Hide rest of model without a doubt! “Ctrl + H” allows me to edit a tiny component within a vast space. Ed. note: Ctrl + H is a custom shortcut set by Tom. Make your own custom shortcuts, too!

Make (even) better drawings with LayOut

There’s more to SketchUp than 3D modeling. But you know that, right?

For presenting work to clients, planning boards, contractors — whomever — we still use 2D drawings to convey design and detail. That’s pretty clear.

And if you read this blog you’ve seen that LayOut is the most efficient way to turn SketchUp models into diagrams, drawings, CD sets, presentations, or even just scaled prints.

We have to say it… if you aren’t using LayOut, you’re missing out! Page courtesy of Dan Tyree

 

SketchUp Pro and LayOut are designed together to help you make phenomenal drawings. So why not take the next step and learn LayOut? We think you should.

Of course, you’re welcome to download SketchUp Pro 2019 to give LayOut a try. But if you are already working in LayOut, we invite you to read on and learn how to make even better drawings.

Create Scaled Drawings

A SketchUp model is not the only entity that has a scale in LayOut. LayOut’s tools to draw to scale in 2D. Sketch a detail from scratch or add scaled linework over your SketchUp models — directly in LayOut. Gone are the days when you’d have to go back into SketchUp to create a 2D drawing or eyeball the position of a dashed line to show an overhead cabinet.
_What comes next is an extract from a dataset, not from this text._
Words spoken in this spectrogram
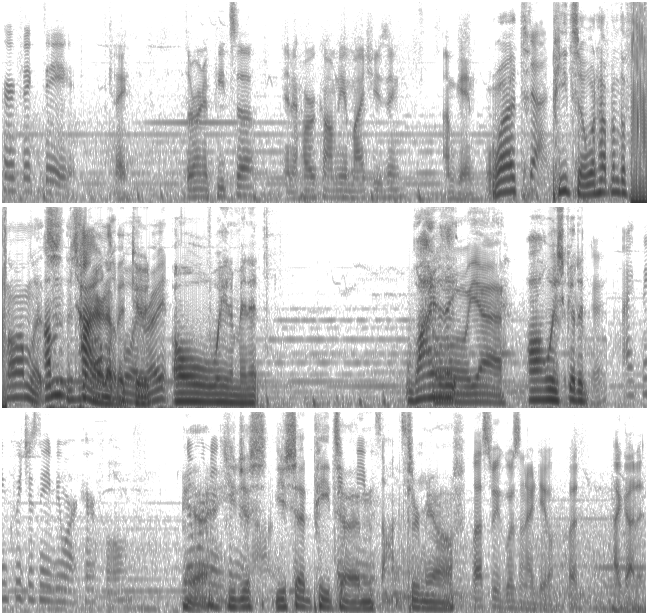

Once you’ve created a scaled drawing, you’re free to re-set scales as you wish; your work will resize as necessary. And as you would expect, your scaled drawings are fully supported by LayOut’s Dimension tool.

Complement or sketch over SketchUp viewports with linework that can be drawn (and dimensioned) at scale.

 

For all the ways you draw…

Drawing heuristics are what we do. LayOut’s tool-set makes drawing details easier. Here are three of our favorites:

Use the 2 Point Arc tool to find tangent inferences. You can also use it to create chamfers and fillets with a specified radius.

 

When editing a line, you can select multiple segments and points while adding and subtracting entities to your selection.

 

Don’t want LayOut to automatically join new line segments with existing ones while you’re drawing? There’s a right-click menu item to toggle that off.

 

 

Group Edit and Entity Locking

To support scaled drawings, editing grouped entities in LayOut works just like it does in SketchUp. That means it’s way easier to modify grouped entities and thus, it’s much easier to keep your documents well organized. Bonus: you can also control “rest of document” visibility while editing groups.

Similar to group editing, locking entities is fundamental to how many people organize and navigate projects (both models and documents). In addition to locking layers, you can easily lock individual LayOut entities to cut down on accidental selections — just like in SketchUp.

Draw to the .000001”

Accurate dimensions are an obvious requirement for any drawing set. LayOut displays dimensions as precisely as SketchUp can model: up to 0.000001 centimeters.

By happy coincidence, this precision also allows you to dimension across distinct SketchUp viewports in order to create an excellent section detail like this…

Two SketchUp viewports with clipping masks; one accurate dimension string.

 

LayOut: A+, plays well with others.

Finally, we understand that not everyone works in LayOut. Your colleagues may use other CAD applications. You may use other CAD applications. So we introduced a DWG/DXF importer to LayOut. You can import files from your colleagues and your own existing CAD content — title blocks, blocks, pages, and geometry — all to a scale that fits within your LayOut paper size.

Because however you work — in and out of SketchUp — LayOut is here to help you make great drawings.